Class action for recovery of bank fees – the next stage in the saga

Paciocco v Australia and New Zealand Banking Group Limited¹

The decision

On 5 February 2014 Justice Gordon in the Federal Court handed down her decision in class action proceedings concerning the question of whether various fees and charges levied by Australia and New Zealand Banking Group (ANZ) to its customers, should be struck down as penalties.

The High Court decision

This case follows on from the High Court’s decision in Andrews v Australia and New Zealand Banking Group Limited² which was handed down in September 2012, in which the High Court found that the doctrine of penalties is not restricted to situations where an amount is payable upon a breach of contract.  Rather, the Court found that the doctrine of penalties in equity can apply to situations where a party is obliged to make a payment upon the failure of a stipulation which does not by itself involve a breach of contract, where the payment obligation is security for a primary obligation.

The matter was then remitted to Justice Gordon to make rulings on whether various ANZ charges and fees should be struck down as penalties.

Late payment fees struck out

Justice Gordon found that the credit card terms under which late payment fees were levied by ANZ to its customer, Mr Paciocco (as a representative customer) on his credit card constituted a penalty and should be struck out.  Her Honour found that the liability to pay the late payment fee arose upon a breach of contract, and was collateral to a primary obligation to make a payment by a particular date.

Her Honour found that the actual loss suffered by ANZ by reason of Mr Paciocco making a late payment (and thereby incurring the late payment fee of $35.00) was less than $3.00, and that the disproportionality meant that the late payment fee was extravagant, exorbitant, and unconscionable.

ANZ did achieve some success, however, given that Justice Gordon ruled that various other fees and charges levied on customers were not penalties.
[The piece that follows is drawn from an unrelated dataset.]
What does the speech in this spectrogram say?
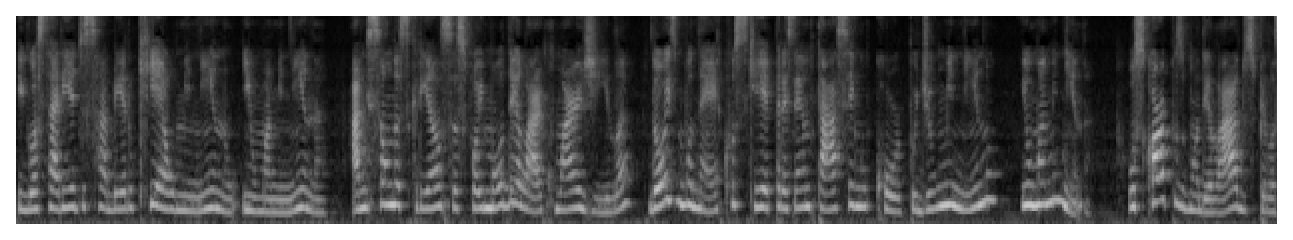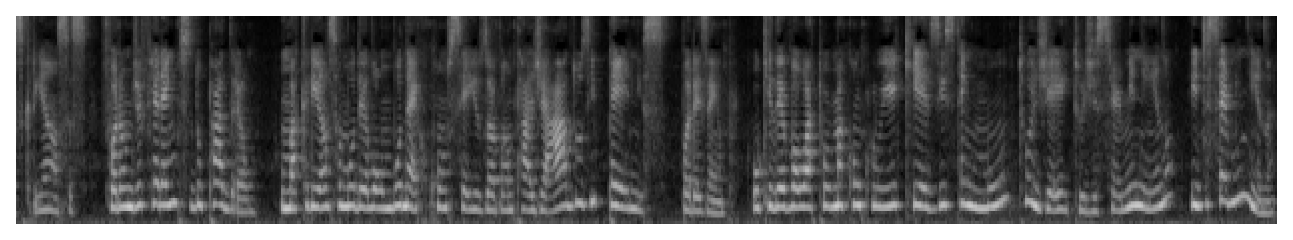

The limitations defence

ANZ also raised a limitations defence in relation to levies imposed more than six years prior to the commencement of the proceedings.  Justice Gordon rejected the limitations defence, finding that Mr Paciocco was entitled to an extension of the limitation period based on a provision of the Victorian Limitations legislation³ that enables the limitation period of six years to be extended in cases of mistake.  Her Honour rejected ANZ’s claim that in this case, the mistake was as to a matter of law, and not fact, and could not be relied upon by Mr Paciocco.

Lavan Legal comments

There are seven other banks in addition to the ANZ that are being sued for similar relief, in class actions brought by customers.  Justice Gordon’s decision is an important one, and clearly opens the door to the banks being liable to meet multi-million dollar claims by customers.

The ultimate liability of the various banks will not be known for some time, having regard to the difficulties in assessing the quantum of damages, and the prospects of appeals being brought.

¹ [2014] FCA 35

² (2012) 247 CLR 205; [2012] HCA 30

³ Limitations of Actions Act 1958 (Vic)

Disclaimer – the information contained in this publication does not constitute legal advice and should not be relied upon as such. You should seek legal advice in relation to any particular matter you may have before relying or acting on this information. The Lavan team are here to assist.